Just like any other kind of social networking, LinkedIn can definitely be awkward and uncomfortable. Especially if you lack confident socialization skills- which most of us do! It’s not any easier selling yourself in person so why would it be any easier to do so on the Internet? It can be just as intimidating mingling at a social networking event versus reaching out to someone on LinkedIn and having him or her view your profile.
We find that it’s actually harder because you can at least redeem yourself in person if you suddenly get diarrhea of the mouth. Unfortunately, the same doesn’t go for LinkedIn. If there are any mistakes on your profile, sadly, that will be all a recruiter remembers- not your 10+ years of experience. Recruiters spend an average of 6 seconds viewing a profile. So it’s important to make those 6 seconds count!
You don’t ever want to give a recruiter a reason to move on to another potential candidate. That means your profile has to give them everything they’re looking for: a catchy headline, a professional profile picture, a descriptive summary, detailed experience, and notable skills and education.
The most important part of any LinkedIn profile is the headline. It’s what people will see when you appear in their search results so it’s important to make sure your headline uses keywords that describe you and your profession. You want to stand out to people while remaining creative and professional.
The first impression people will have of you will be based on your profile picture. So make sure it’s a professional, clean, and clear image- and whatever you do make sure you have an image! We can’t stress that enough. Profiles with an image get 14 times more views than those without. You wouldn’t show up to a networking event without your face, right? Right.
Even if you have a nickname that everyone calls you don’t use it. We repeat do not use it! Always, always, always use your full name on LinkedIn.
Your summary should be a quick synopsis of your professional background, present and future career goals, and your most valuable assets- what you will bring to their company. Again, it’s important to be creative here while remaining professional. It’s definitely the only area of your profile that demonstrates your voice so don’t be afraid to be yourself.
Think of this area as your LinkedIn resume or CV. You should list all relevant work history. If you were a nanny in 2005 while in college but are currently looking for a financial analyst position now- leave it out. Include job titles, your employer’s name, how long you worked there, and descriptive details about your position including your responsibilities and achievements while employed there. Make sure these are all bullet points and not short summaries. Remember the 6-second recruiter! We want to give him as much information about you as possible and make it as easy as possible for him to do so.

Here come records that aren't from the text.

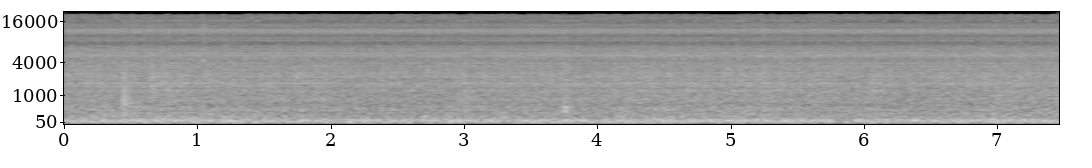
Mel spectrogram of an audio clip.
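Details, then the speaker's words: 1978 Chevrolet C10 V8, running off its gas tank after new plugs, wires and first oil change in 10 years: low, steady rumble with even pulse, no knocks or misses; normal smooth idle, though smoking noticeably. "We'll let it sit here and see if she'll idle for a few minutes."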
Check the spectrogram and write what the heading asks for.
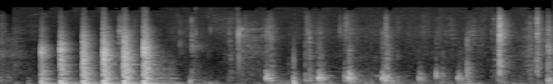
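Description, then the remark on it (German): Police knock on the front door of a home late at night: a rapid burst of firm knocks, followed by more scattered, irregular thumps and bangs, fairly loud with no voices. “Wer ist da? Machen Sie die Tür auf, wir wollen mit Ihnen reden.”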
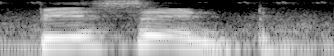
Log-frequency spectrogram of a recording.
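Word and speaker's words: patient: then पेशेंट पेशेंट पेशेंट अब आपको समझ नहीं आ रहा होगा भाई यहां पे इसको स क्यों पढ़ दिया गया है तो यहां पे टी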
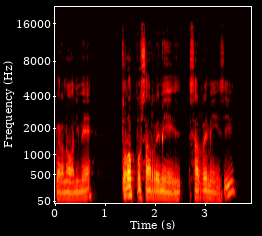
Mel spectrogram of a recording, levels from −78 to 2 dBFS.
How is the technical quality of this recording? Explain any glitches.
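The speech recording has no audible glitches or technical faults.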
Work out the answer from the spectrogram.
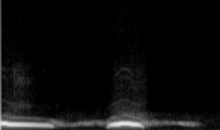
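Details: Short fragment of spotted dove cooing for luring: the tail of a long coo gliding downward, then a single arched mellow coo fading into soft notes.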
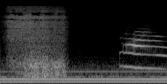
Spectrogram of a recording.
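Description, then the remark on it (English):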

Education, Skills, & Endorsements:
It’s always important to list your degree and where you attended school. This way you can also network with alumni from your school, which is always a plus in any field.
The skills section of LinkedIn can be just as important as your education- especially for entry-level positions. You want to add skills that are relevant to any previous experience and also any skills that you are good at or interested in. For instance, if you haven’t used Photoshop in any of your previous positions but you know the ins and outs of it and are confident to list it as a skillset for any potential positions, you should add it.
Skills help you appear in the search results when people are searching for possible job candidates. So try to get your skills endorsed by any previous co-workers or bosses to make them more legitimate.
Lastly, it’s important to grow your network. Try to create at least 300 connections. This will allow your network to grow faster and give you access to more profiles- especially if you are on the job hunt now! Of course, you can’t grow 300 connections over night so be sure to work on it over time.
The easiest way to start growing your network would be to link with everyone that you know from high school, college, or previous positions. You never know who your friends know and their connections can lead you to another connection that can land you your next dream job! From there, you will start to have other suggested connections presented to you by LinkedIn based on your skills and current connections. If you know the area you are looking to work in you can also link with people in that field. For instance, if you want to be a beauty editor for a magazine you should link with other editors. All these connections will lead to other connections that could potentially lead you to a position with one of these companies!